[[ Records shown, beginning ]]

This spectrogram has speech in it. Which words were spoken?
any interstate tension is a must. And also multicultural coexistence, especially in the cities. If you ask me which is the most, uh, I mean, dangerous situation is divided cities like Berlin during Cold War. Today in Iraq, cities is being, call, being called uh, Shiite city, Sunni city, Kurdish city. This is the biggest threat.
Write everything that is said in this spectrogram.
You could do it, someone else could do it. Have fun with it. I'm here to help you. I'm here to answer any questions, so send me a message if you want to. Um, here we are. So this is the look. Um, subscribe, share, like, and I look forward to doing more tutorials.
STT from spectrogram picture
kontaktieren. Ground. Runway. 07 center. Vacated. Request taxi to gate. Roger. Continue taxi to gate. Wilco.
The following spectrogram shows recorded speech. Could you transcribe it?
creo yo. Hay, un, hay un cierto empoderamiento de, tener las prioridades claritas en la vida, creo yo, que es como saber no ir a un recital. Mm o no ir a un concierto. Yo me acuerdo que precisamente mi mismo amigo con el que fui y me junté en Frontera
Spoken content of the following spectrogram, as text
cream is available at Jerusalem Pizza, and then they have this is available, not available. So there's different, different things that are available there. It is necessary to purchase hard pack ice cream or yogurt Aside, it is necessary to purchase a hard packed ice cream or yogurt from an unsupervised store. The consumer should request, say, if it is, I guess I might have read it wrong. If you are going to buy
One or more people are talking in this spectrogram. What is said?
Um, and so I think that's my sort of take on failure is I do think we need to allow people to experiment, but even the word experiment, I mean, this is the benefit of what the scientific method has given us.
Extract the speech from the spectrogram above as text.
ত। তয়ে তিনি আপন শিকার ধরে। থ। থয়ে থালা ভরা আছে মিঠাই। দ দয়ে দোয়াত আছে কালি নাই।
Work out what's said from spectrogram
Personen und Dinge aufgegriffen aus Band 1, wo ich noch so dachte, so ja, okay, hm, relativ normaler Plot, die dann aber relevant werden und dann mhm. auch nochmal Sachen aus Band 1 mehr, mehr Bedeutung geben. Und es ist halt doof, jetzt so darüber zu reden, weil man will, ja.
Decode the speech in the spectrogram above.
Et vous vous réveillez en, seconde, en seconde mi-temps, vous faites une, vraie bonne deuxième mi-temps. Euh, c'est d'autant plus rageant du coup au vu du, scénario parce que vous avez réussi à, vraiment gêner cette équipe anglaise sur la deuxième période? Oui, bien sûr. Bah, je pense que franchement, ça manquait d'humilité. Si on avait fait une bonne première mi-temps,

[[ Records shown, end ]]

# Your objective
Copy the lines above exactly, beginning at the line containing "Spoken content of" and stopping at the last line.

# Your solution
Spoken content of the following spectrogram, as text
cream is available at Jerusalem Pizza, and then they have this is available, not available. So there's different, different things that are available there. It is necessary to purchase hard pack ice cream or yogurt Aside, it is necessary to purchase a hard packed ice cream or yogurt from an unsupervised store. The consumer should request, say, if it is, I guess I might have read it wrong. If you are going to buy
One or more people are talking in this spectrogram. What is said?
Um, and so I think that's my sort of take on failure is I do think we need to allow people to experiment, but even the word experiment, I mean, this is the benefit of what the scientific method has given us.
Extract the speech from the spectrogram above as text.
ত। তয়ে তিনি আপন শিকার ধরে। থ। থয়ে থালা ভরা আছে মিঠাই। দ দয়ে দোয়াত আছে কালি নাই।
Work out what's said from spectrogram
Personen und Dinge aufgegriffen aus Band 1, wo ich noch so dachte, so ja, okay, hm, relativ normaler Plot, die dann aber relevant werden und dann mhm. auch nochmal Sachen aus Band 1 mehr, mehr Bedeutung geben. Und es ist halt doof, jetzt so darüber zu reden, weil man will, ja.
Decode the speech in the spectrogram above.
Et vous vous réveillez en, seconde, en seconde mi-temps, vous faites une, vraie bonne deuxième mi-temps. Euh, c'est d'autant plus rageant du coup au vu du, scénario parce que vous avez réussi à, vraiment gêner cette équipe anglaise sur la deuxième période? Oui, bien sûr. Bah, je pense que franchement, ça manquait d'humilité. Si on avait fait une bonne première mi-temps,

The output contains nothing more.